Wherever pictures occur in the entries below, leave them out and retype the rest exactly.

***

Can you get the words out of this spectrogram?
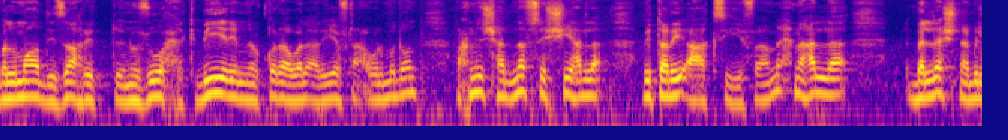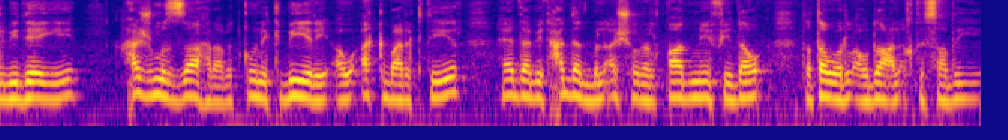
بالماضي ظاهرة نزوح كبيرة من القرى والأرياف نحو المدن. رح نشهد نفس الشيء هلأ بطريقة عكسية. فنحن هلأ بلشنا بالبداية حجم الظاهرة بتكون كبيرة أو أكبر كتير. هذا بيتحدد بالأشهر القادمة في ضوء تطور الأوضاع الاقتصادية.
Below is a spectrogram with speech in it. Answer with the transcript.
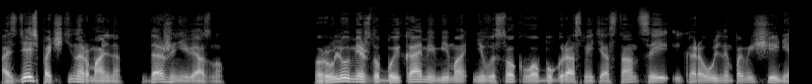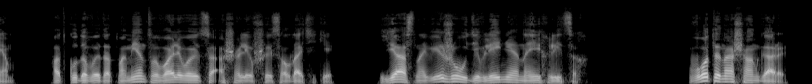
А здесь почти нормально, даже не вязну. Рулю между буйками мимо невысокого бугра с метеостанцией и караульным помещением, откуда в этот момент вываливаются ошалевшие солдатики. Ясно вижу удивление на их лицах. Вот и наши ангары.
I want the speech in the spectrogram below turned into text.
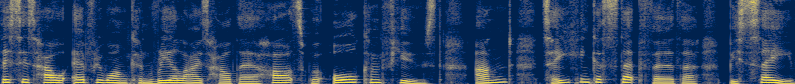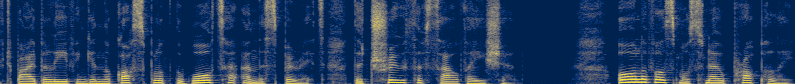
This is how everyone can realize how their hearts were all confused and, taking a step further, be saved by believing in the gospel of the water and the Spirit, the truth of salvation. All of us must know properly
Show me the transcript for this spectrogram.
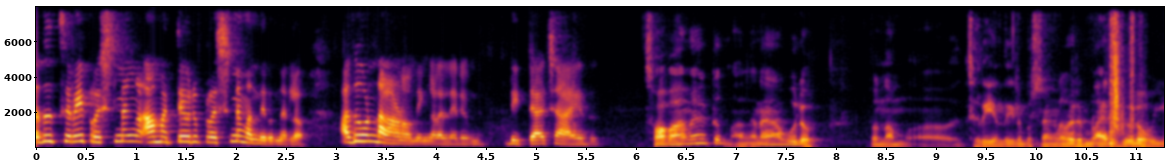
അത് ചെറിയ പ്രശ്നങ്ങൾ ആ മറ്റേ ഒരു പ്രശ്നം വന്നിരുന്നല്ലോ. അതുകൊണ്ടാണോ നിങ്ങളെല്ലാവരും ഡിറ്റാച്ച് ആയത്? സ്വാഭാവികമായിട്ടും അങ്ങനെ ആവൂലോ. ഇപ്പം നമ്മ ചെറിയ എന്തെങ്കിലും പ്രശ്നങ്ങൾ വരുമ്പോഴായിരിക്കുമല്ലോ ഈ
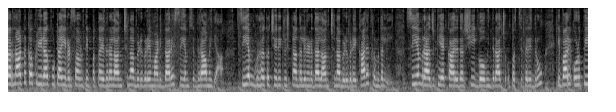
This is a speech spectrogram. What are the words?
ಕರ್ನಾಟಕ ಕ್ರೀಡಾಕೂಟ ಎರಡ್ ಸಾವಿರದ ಇಪ್ಪತ್ತೈದರ ಲಾಂಛನ ಬಿಡುಗಡೆ ಮಾಡಿದ್ದಾರೆ ಸಿಎಂ ಸಿದ್ದರಾಮಯ್ಯ. ಸಿಎಂ ಗೃಹ ಕಚೇರಿ ಕೃಷ್ಣಾದಲ್ಲಿ ನಡೆದ ಲಾಂಛನ ಬಿಡುಗಡೆ ಕಾರ್ಯಕ್ರಮದಲ್ಲಿ ಸಿಎಂ ರಾಜಕೀಯ ಕಾರ್ಯದರ್ಶಿ ಗೋವಿಂದರಾಜ್ ಉಪಸ್ಥಿತರಿದ್ದರು. ಈ ಬಾರಿ ಉಡುಪಿ,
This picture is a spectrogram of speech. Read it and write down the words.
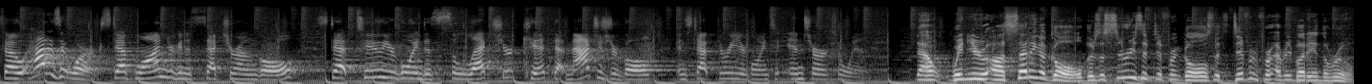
So, how does it work? Step one, you're gonna set your own goal. Step two, you're going to select your kit that matches your goal. And step three, you're going to enter to win. Now, when you're uh, setting a goal, there's a series of different goals that's different for everybody in the room.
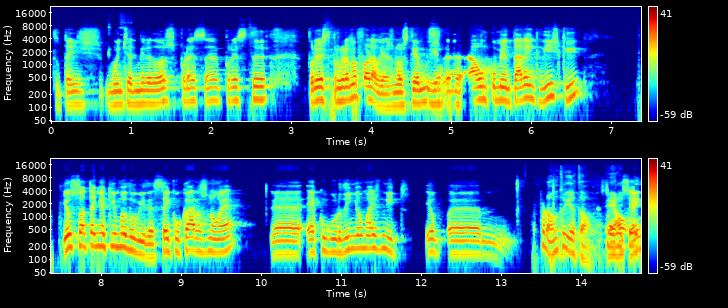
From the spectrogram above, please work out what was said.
tu tens muitos admiradores por, essa, por, este, por este programa fora. Aliás, nós temos. há um comentário em que diz que eu só tenho aqui uma dúvida. Sei que o Carlos não é, é que o gordinho é o mais bonito. Eu, uh, Pronto, e então? É não, alguém...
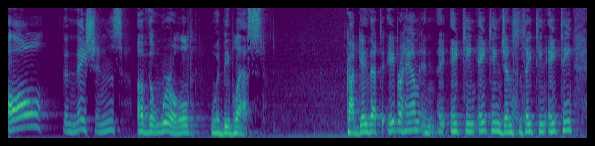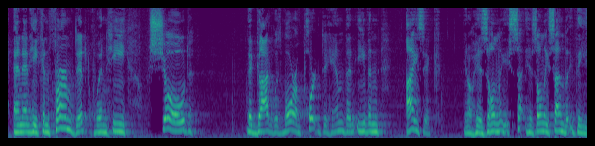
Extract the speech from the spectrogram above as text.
all the nations of the world would be blessed. God gave that to Abraham in 1818, Genesis 18, 18, and then he confirmed it when he showed that God was more important to him than even Isaac, you know, his only son, his only son, the, the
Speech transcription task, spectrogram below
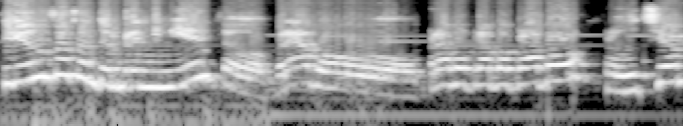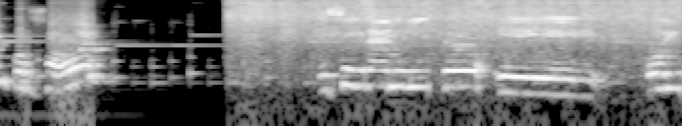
Triunfa con tu emprendimiento. Bravo, bravo, bravo, bravo. Producción, por favor. Ese gran libro eh, hoy,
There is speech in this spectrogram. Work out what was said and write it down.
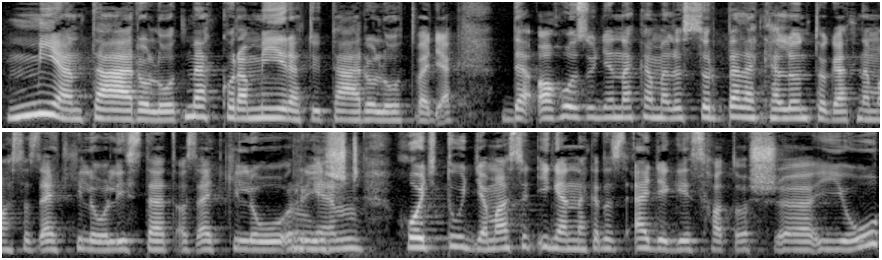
Milyen tárolót, mekkora méretű tárolót vegyek. De ahhoz ugye nekem először bele kell öntögetnem azt az egy kiló lisztet, az egy kiló rist, igen. hogy tudjam azt, hogy igen, neked az 1,6-os jó,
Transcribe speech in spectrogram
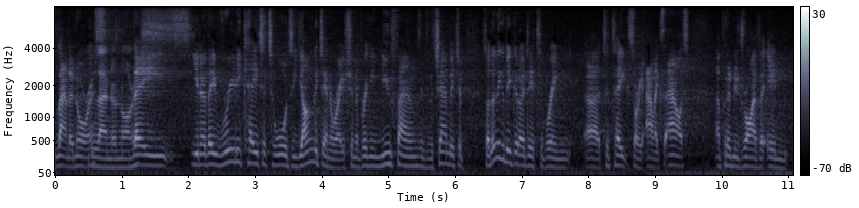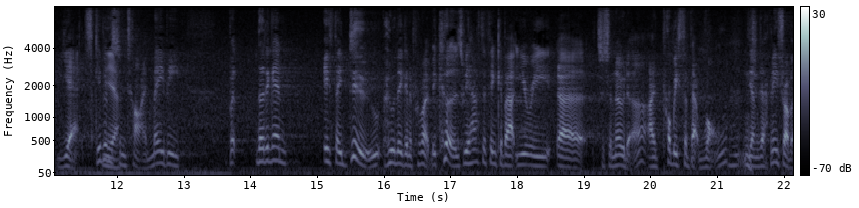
Lando Norris. Lando Norris. They, you know, they really cater towards a younger generation and bringing new fans into the championship. So I don't think it'd be a good idea to bring, uh, to take, sorry, Alex out and put a new driver in yet. Give him Yeah. some time, maybe. But then again, if they do, who are they going to promote? Because we have to think about Yuri uh, Tsunoda. I probably said that wrong, the young Japanese driver,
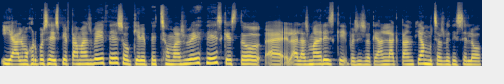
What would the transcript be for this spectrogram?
y a lo mejor pues se despierta más veces o quiere pecho más veces, que esto a, a las madres que, pues eso, que dan lactancia, muchas veces se lo,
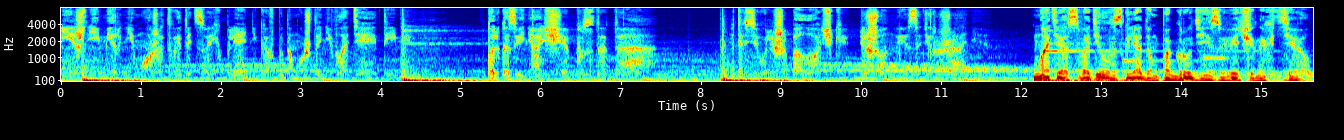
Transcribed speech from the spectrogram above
Нижний мир не может выдать своих пленников, потому что не владеет ими. Только звенящая пустота. Это всего лишь оболочки, лишенные содержания. Матиас водил взглядом по груди изувеченных тел.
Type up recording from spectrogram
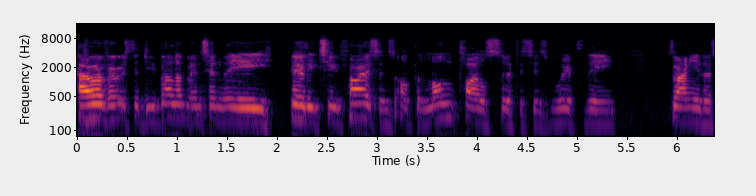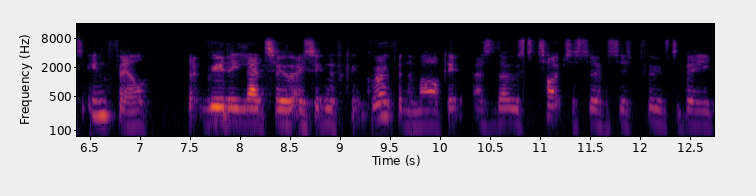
However, it was the development in the early 2000s of the long pile surfaces with the granulate infill that really led to a significant growth in the market as those types of surfaces proved to be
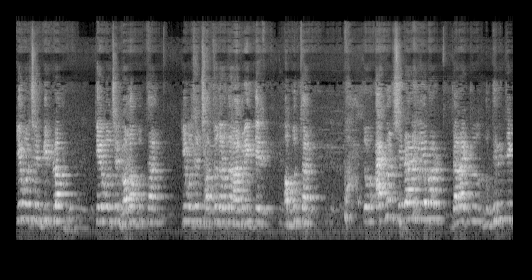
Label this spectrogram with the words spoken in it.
কেউ বলছেন বিপ্লব? কেউ বলছেন গণ অভ্যুত্থান কেউ বলছেন ছাত্র জনতা নাগরিকদের অভ্যুত্থান? তো এখন সেটা নিয়ে আবার যারা একটু বুদ্ধিভিত্তিক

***

→ **Answer to this task**:
Can you get the words out of this spectrogram?
بالماضي ظاهرة نزوح كبيرة من القرى والأرياف نحو المدن. رح نشهد نفس الشيء هلأ بطريقة عكسية. فنحن هلأ بلشنا بالبداية حجم الظاهرة بتكون كبيرة أو أكبر كتير. هذا بيتحدد بالأشهر القادمة في ضوء تطور الأوضاع الاقتصادية.
Below is a spectrogram with speech in it. Answer with the transcript.
А здесь почти нормально, даже не вязну. Рулю между буйками мимо невысокого бугра с метеостанцией и караульным помещением, откуда в этот момент вываливаются ошалевшие солдатики. Ясно вижу удивление на их лицах. Вот и наши ангары.
I want the speech in the spectrogram below turned into text.
This is how everyone can realize how their hearts were all confused and, taking a step further, be saved by believing in the gospel of the water and the Spirit, the truth of salvation. All of us must know properly
Show me the transcript for this spectrogram.
അത് ചെറിയ പ്രശ്നങ്ങൾ ആ മറ്റേ ഒരു പ്രശ്നം വന്നിരുന്നല്ലോ. അതുകൊണ്ടാണോ നിങ്ങളെല്ലാവരും ഡിറ്റാച്ച് ആയത്? സ്വാഭാവികമായിട്ടും അങ്ങനെ ആവൂലോ. ഇപ്പം നമ്മ ചെറിയ എന്തെങ്കിലും പ്രശ്നങ്ങൾ വരുമ്പോഴായിരിക്കുമല്ലോ ഈ
This is a speech spectrogram. What are the words?
ಕರ್ನಾಟಕ ಕ್ರೀಡಾಕೂಟ ಎರಡ್ ಸಾವಿರದ ಇಪ್ಪತ್ತೈದರ ಲಾಂಛನ ಬಿಡುಗಡೆ ಮಾಡಿದ್ದಾರೆ ಸಿಎಂ ಸಿದ್ದರಾಮಯ್ಯ. ಸಿಎಂ ಗೃಹ ಕಚೇರಿ ಕೃಷ್ಣಾದಲ್ಲಿ ನಡೆದ ಲಾಂಛನ ಬಿಡುಗಡೆ ಕಾರ್ಯಕ್ರಮದಲ್ಲಿ ಸಿಎಂ ರಾಜಕೀಯ ಕಾರ್ಯದರ್ಶಿ ಗೋವಿಂದರಾಜ್ ಉಪಸ್ಥಿತರಿದ್ದರು. ಈ ಬಾರಿ ಉಡುಪಿ,
This picture is a spectrogram of speech. Read it and write down the words.
So, how does it work? Step one, you're gonna set your own goal. Step two, you're going to select your kit that matches your goal. And step three, you're going to enter to win. Now, when you're uh, setting a goal, there's a series of different goals that's different for everybody in the room.
From the spectrogram above, please work out what was said.
tu tens muitos admiradores por, essa, por, este, por este programa fora. Aliás, nós temos. há um comentário em que diz que eu só tenho aqui uma dúvida. Sei que o Carlos não é, é que o gordinho é o mais bonito. Eu, uh, Pronto, e então? É não, alguém...
Extract the speech from the spectrogram above as text.
all the nations of the world would be blessed. God gave that to Abraham in 1818, Genesis 18, 18, and then he confirmed it when he showed that God was more important to him than even Isaac, you know, his only son, his only son, the, the
Speech transcription task, spectrogram below
Triunfa con tu emprendimiento. Bravo, bravo, bravo, bravo. Producción, por favor. Ese gran libro eh, hoy,
There is speech in this spectrogram. Work out what was said and write it down.
Milyen tárolót, mekkora méretű tárolót vegyek. De ahhoz ugye nekem először bele kell öntögetnem azt az egy kiló lisztet, az egy kiló rist, igen. hogy tudjam azt, hogy igen, neked az 1,6-os jó,
Transcribe speech in spectrogram
Lando Norris. Lando Norris. They, you know, they really cater towards a younger generation and bringing new fans into the championship. So I don't think it'd be a good idea to bring, uh, to take, sorry, Alex out and put a new driver in yet. Give him Yeah. some time, maybe. But then again, if they do, who are they going to promote? Because we have to think about Yuri uh, Tsunoda. I probably said that wrong, the young Japanese driver,
What would the transcript be for this spectrogram?
y a lo mejor pues se despierta más veces o quiere pecho más veces, que esto a, a las madres que, pues eso, que dan lactancia, muchas veces se lo,
Transcribed speech from the spectrogram above
Нижний мир не может выдать своих пленников, потому что не владеет ими. Только звенящая пустота. Это всего лишь оболочки, лишенные содержания. Матиас водил взглядом по груди изувеченных тел.
Type up recording from spectrogram
However, it was the development in the early 2000s of the long pile surfaces with the granulate infill that really led to a significant growth in the market as those types of surfaces proved to be
Label this spectrogram with the words spoken in it.
কেউ বলছেন বিপ্লব? কেউ বলছেন গণ অভ্যুত্থান কেউ বলছেন ছাত্র জনতা নাগরিকদের অভ্যুত্থান? তো এখন সেটা নিয়ে আবার যারা একটু বুদ্ধিভিত্তিক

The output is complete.